Ladies Night Out at Bistro Burger with Amit Yaghoubi – Sunday, March 9th at 8:30PM promptly – Lecture and Delicious Dinner – Lecture Topic: Insights on Adar-Purim-Megilla – Seating is limited at Bistro Burger, 605 Middle Neck Road – Reservations in Advance Only: MAMMYCW@GMAIL.COM
SAVE THE NEW DATE:
The North Shore Hebrew Academy Annual Journal Dinner celebrating its 59 year tradition of excellence will take place on Monday evening May 19th at Citi Field honoring Stephanie & Ruvane Vilinsky, Hannah K. Flamenbaum & Charles W. Segal and Sassoun Sassouni.

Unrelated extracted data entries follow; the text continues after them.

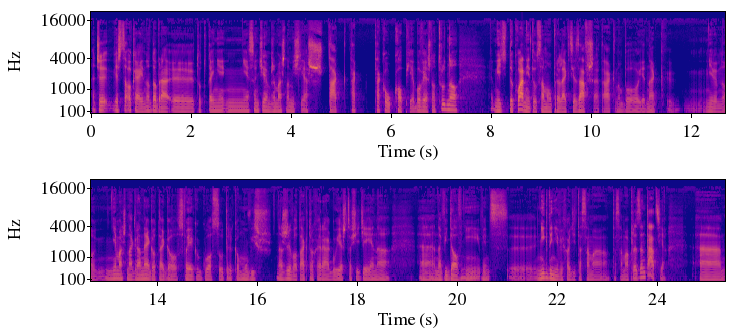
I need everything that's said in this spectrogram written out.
Znaczy, wiesz co, okej, okay, no dobra, yy, to tutaj nie, nie sądziłem, że masz na myśli aż tak, tak taką kopię, bo wiesz, no trudno mieć dokładnie tą samą prelekcję zawsze, tak? No bo jednak, nie wiem, no nie masz nagranego tego swojego głosu, tylko mówisz na żywo, tak? Trochę reagujesz, co się dzieje na, e, na widowni, więc y, nigdy nie wychodzi ta sama, ta sama prezentacja. E,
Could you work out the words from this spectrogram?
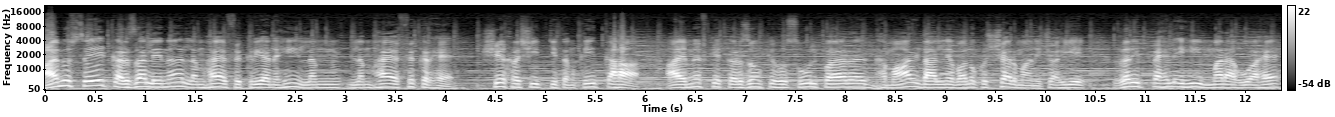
आईएमएफ से कर्जा लेना लम्हा फिक्रिया नहीं लम्हा फ़िक्र है। शेख रशीद की तनकीद कहा, आईएमएफ के कर्जों के हसूल पर धमाल डालने वालों को शर्म आनी चाहिए। गरीब पहले ही मरा हुआ है।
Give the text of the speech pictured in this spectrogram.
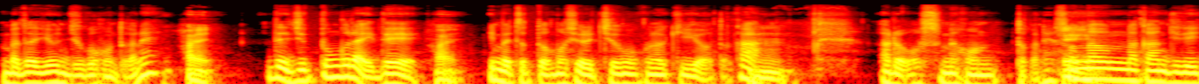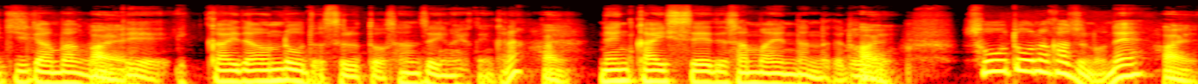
まだ45分とかね。はい。で10分ぐらいではい。今ちょっと面白い注目の企業とか、うんあるおすすめ本とかねええそんな感じで1時間番組で1回ダウンロードすると3400円かな？はい。年会費制で3万円なんだけど、はい相当な数のねはい。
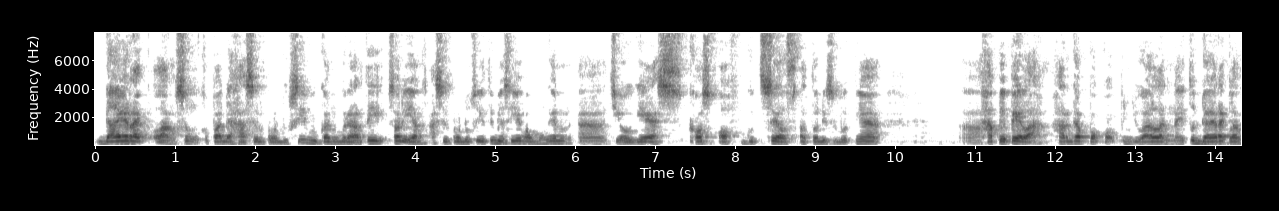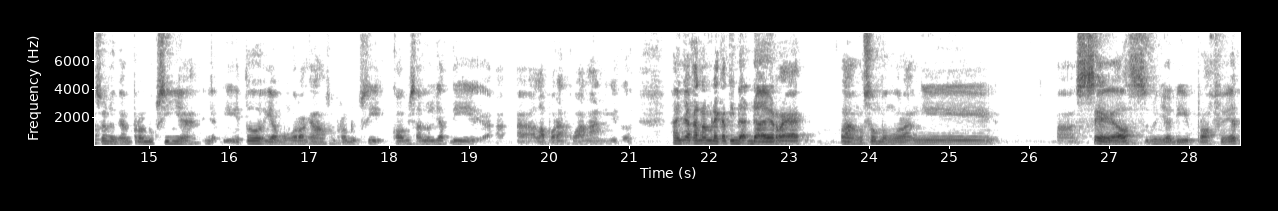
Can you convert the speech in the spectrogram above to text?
direct langsung kepada hasil produksi bukan berarti sorry yang hasil produksi itu biasanya ngomongin uh, eh, COGS cost of good sales atau disebutnya uh, eh, HPP lah harga pokok penjualan. Nah itu direct langsung dengan produksinya. Jadi itu yang mengurangi langsung produksi. Kalau misalnya lu lihat di uh, laporan keuangan gitu. Hanya karena mereka tidak direct langsung mengurangi uh, sales menjadi profit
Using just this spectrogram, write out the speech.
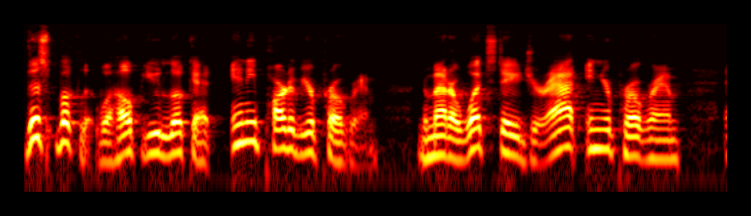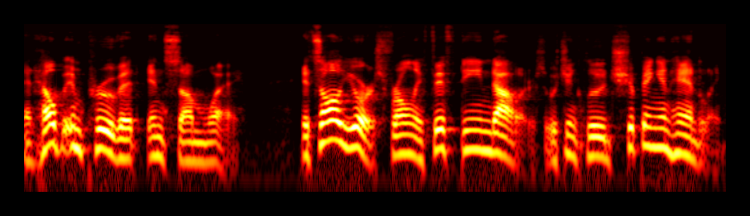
This booklet will help you look at any part of your program, no matter what stage you're at in your program, and help improve it in some way. It's all yours for only $15, which includes shipping and handling.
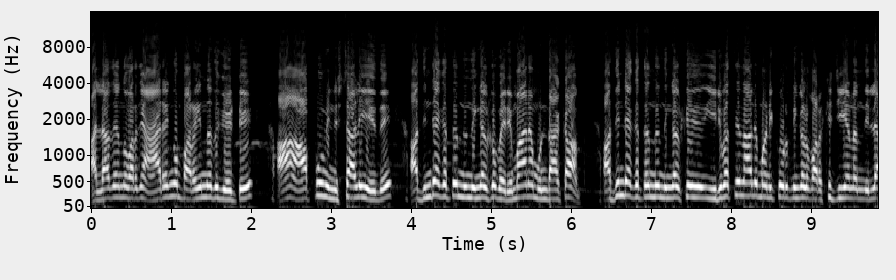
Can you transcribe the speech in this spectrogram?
അല്ലാതെ എന്ന് പറഞ്ഞാൽ ആരെങ്കിലും പറയുന്നത് കേട്ട് ആ ആപ്പും ഇൻസ്റ്റാൾ ചെയ്ത് അതിന്റെ അകത്ത് നിന്ന് നിങ്ങൾക്ക് വരുമാനം ഉണ്ടാക്കാം. അതിന്റെ അകത്തുനിന്ന് നിങ്ങൾക്ക് ഇരുപത്തിനാല് മണിക്കൂർ നിങ്ങൾ വർക്ക് ചെയ്യണമെന്നില്ല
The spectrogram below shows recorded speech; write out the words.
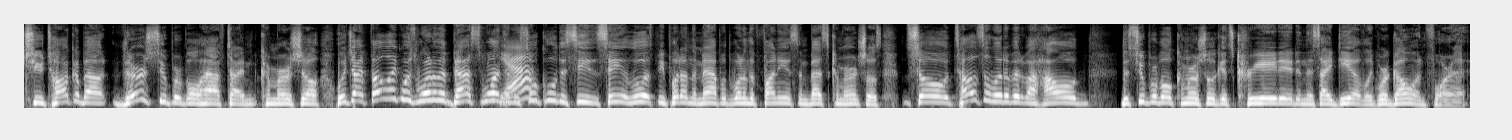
to talk about their Super Bowl halftime commercial, which I felt like was one of the best ones. Yeah. It was so cool to see St. Louis be put on the map with one of the funniest and best commercials. So tell us a little bit about how the Super Bowl commercial gets created and this idea of like we're going for it.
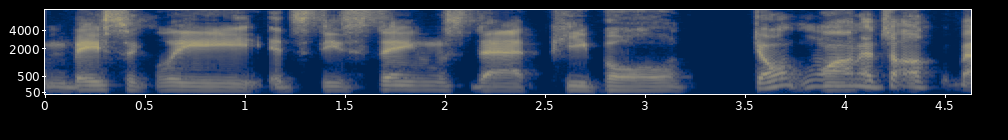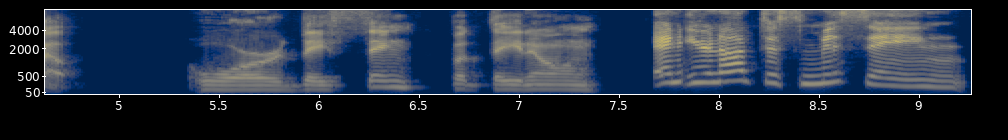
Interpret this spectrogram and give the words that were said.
And basically, it's these things that people don't want to talk about or they think, but they don't. And you're not dismissing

Those wishing to place an ad, make a reservation or serve on the dinner committee, please contact Arnie Flatow at firstname.lastname@example.org or call the Business Office at 487-868 ext 2.
The following donations have been made to the Young Israel of Great Neck:
-Barrie and Eliot Peyser in memory of David Resmovits; In memory of Gert Arkus’ brother
-Trudy and David Justin in memory of Nanette Ellenberg;In memory of Doris Ludwig; In memory of David Resmovits; In honor of Suri and David Kufeld’s 30th wedding anniversary; In honor of the birth of Barbara and Efraim Weinblatt’s granddaughter and grandson; In honor of the birth of Kate Everly and Benjamin Ethan Talansky
- Adele and Azriel Genachowski in honor of Eliot Peyser
- Sandy and Mark Gold in memory of David Resmovits; In memory of Arthur Rifkin; In memory of Arno Schallamach
- Rabbi Meir Mitelman for Ira Levine’s refuah shelemah; In honor of the birth of Roya and Michael Samuel’s son; In honor of the engagement of Nini Goldberg and Joey Slochowsky
- Saul Berkowitz in honor of Judy and Fred Lewis’ 50th wedding anniversary